The Catlin Staircase, Smithsonian American Art Museum
the eyes of Catlin Indians
on the Chinatown stairs
drove down upon us like horse breath
there we saw Bow and Quiver
whose nose and brow and mouth snarled
like the boar tusk hanging from his neck
he wore feathers dyed in bull’s blood
and shells like giant Comanche moons
on the stairs we saw Persimmon Gap
when the horse hooves rained down
upon the desert a mile wide cloud
we saw the Osage who had fought
the Iroquois a thousand years
and who broke the plains
like floodwaters carving canyon
from the east marched the civilized tribes
of Cherokee and Chickasaw and Seminole
of Creek and Choctaw
who learned letters and law and shame
from north east and west they descended
the paintings quaked along the banister
and sang of pox and cholera
and of where the dead built caves in the earth
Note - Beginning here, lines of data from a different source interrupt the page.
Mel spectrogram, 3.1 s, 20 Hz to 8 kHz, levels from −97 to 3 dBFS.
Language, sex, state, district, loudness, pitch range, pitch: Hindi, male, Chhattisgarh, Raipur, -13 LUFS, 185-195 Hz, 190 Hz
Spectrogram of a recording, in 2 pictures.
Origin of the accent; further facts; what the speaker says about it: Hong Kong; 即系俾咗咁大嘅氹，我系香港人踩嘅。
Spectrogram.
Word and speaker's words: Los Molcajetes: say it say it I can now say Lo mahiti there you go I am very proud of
where the horses would not tread
they sang of dead men and dead buffalo
and the betrayal at Adobe Walls
and as they sang their lips smoldered
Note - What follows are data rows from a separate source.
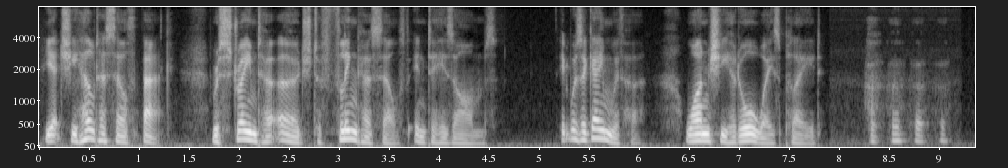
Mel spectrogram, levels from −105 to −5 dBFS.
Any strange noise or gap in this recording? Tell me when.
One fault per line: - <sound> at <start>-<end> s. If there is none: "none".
- laugh at 8.2-9.1 s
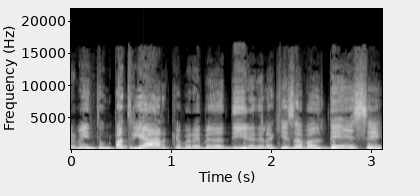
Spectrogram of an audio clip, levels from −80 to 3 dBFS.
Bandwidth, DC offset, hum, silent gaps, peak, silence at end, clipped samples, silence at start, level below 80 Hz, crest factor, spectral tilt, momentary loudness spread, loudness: 17 kHz; under 0.1%; none; none; 0 dBFS; 0 s; under 0.1%; 0 s; -46 dBFS; 12 dB; -4 dB/octave; 5 LU; -12 LUFS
and the plains wept buffalo blood
while your braids wept Chinatown rain
Editor's note: The George Catlin Staircase is a curved stairwell at the Smithsonian Museum that features a display of the artist's portraits of North American Indians. Catlin was moved to document vanishing peoples after being moved by an encounter with a First Nations man when he was a child. His countless portraits of people and their surroundings provide us with one of the largest pre-photography records of native North Americans. You can see the staircase by clicking here.
J.R. Forman is a lecturer in English and Liberal Arts at Tarleton State University in Stephenville, Texas. He received his Ph.D. from the University of Dallas and his B.A. from St. John’s College in Santa Fe, New Mexico. His poetry has appeared in Ramify, Borderlands: Texas Poetry Review, and A Packet of Poems for Ezra Pound (Clemson University Press).
4/18/2018 11:33:17 am
Outstanding! What a wonderful insight to culture, humanity, and empathy with both culture and humanity!! Makes this old heart so proud of the author and of the message so beautifully expressed!!
4/18/2018 12:23:16 pm
Truly captures the imagery of Native Peoples’ perspectives.
Your comment will be posted after it is approved.
Leave a Reply.
The Ekphrastic Review
Join us on Facebook: